Signed in May, Davis is a true journeyman, having played for five NFL clubs in his seven seasons. While he offers little in the way of explosiveness — something his career average of 3.7 YPC can attest to — the veteran is a capable receiver and typically reliable ball carrier with six career fumbles over his 719 total touches, though four of them came in 2021. He’s cut from the same well-worn cloth as Freeman and Murray from last season.
Justice Hill/Tyler Badie
A fourth-round pick in 2019, Hill saw limited opportunities in his first two seasons and then watched his chance for extended work dashed last year by the Achilles injury. He’s more reliable than explosive, and entering the final year of his rookie deal he’ll need to fend off Tyler Badie, who the Ravens snagged in the sixth round of this year’s draft. Badie runs hard and is a capable receiving threat, which might give him a leg up in the battle for a roster spot.
Fantasy football takeaway
If everyone can stay healthy, Dobbins and Edwards should carry the load. Their lone season together in 2020 saw Edwards (144) get more carries than the then-rookie Dobbins (134) while Ingram (72) was also involved.

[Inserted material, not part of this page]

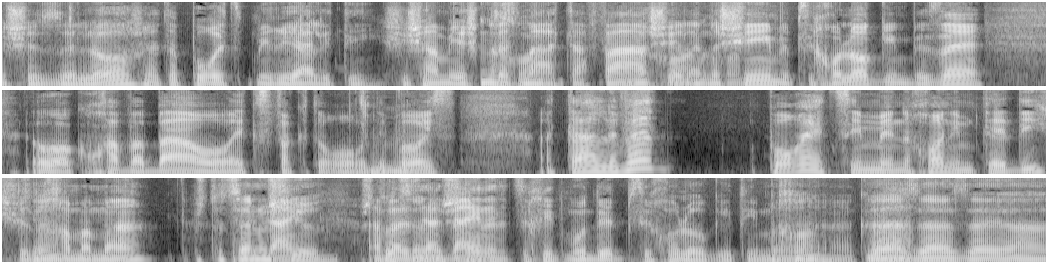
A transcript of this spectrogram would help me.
שזה לא שאתה פורץ מריאליטי, ששם יש קצת נכון, מעטפה נכון, של נכון. אנשים ופסיכולוגים וזה, או הכוכב הבא או X Factor או The Voice, אתה לבד פורץ עם, נכון, עם טדי, שזה כן. חממה. פשוט הוצאנו שיר, פשוט אבל זה עדיין. אתה צריך להתמודד פסיכולוגית עם נכון, זה, הקהל. זה, היה- זה היה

This season look for the latter’s touches to be redistributed among the top two backs with whoever emerges among Davis, Hill and Badie getting spot duty. Dobbins has borderline top-20 appeal, and Edwards is a solid RB5 depth type. The rest can be bypassed entirely.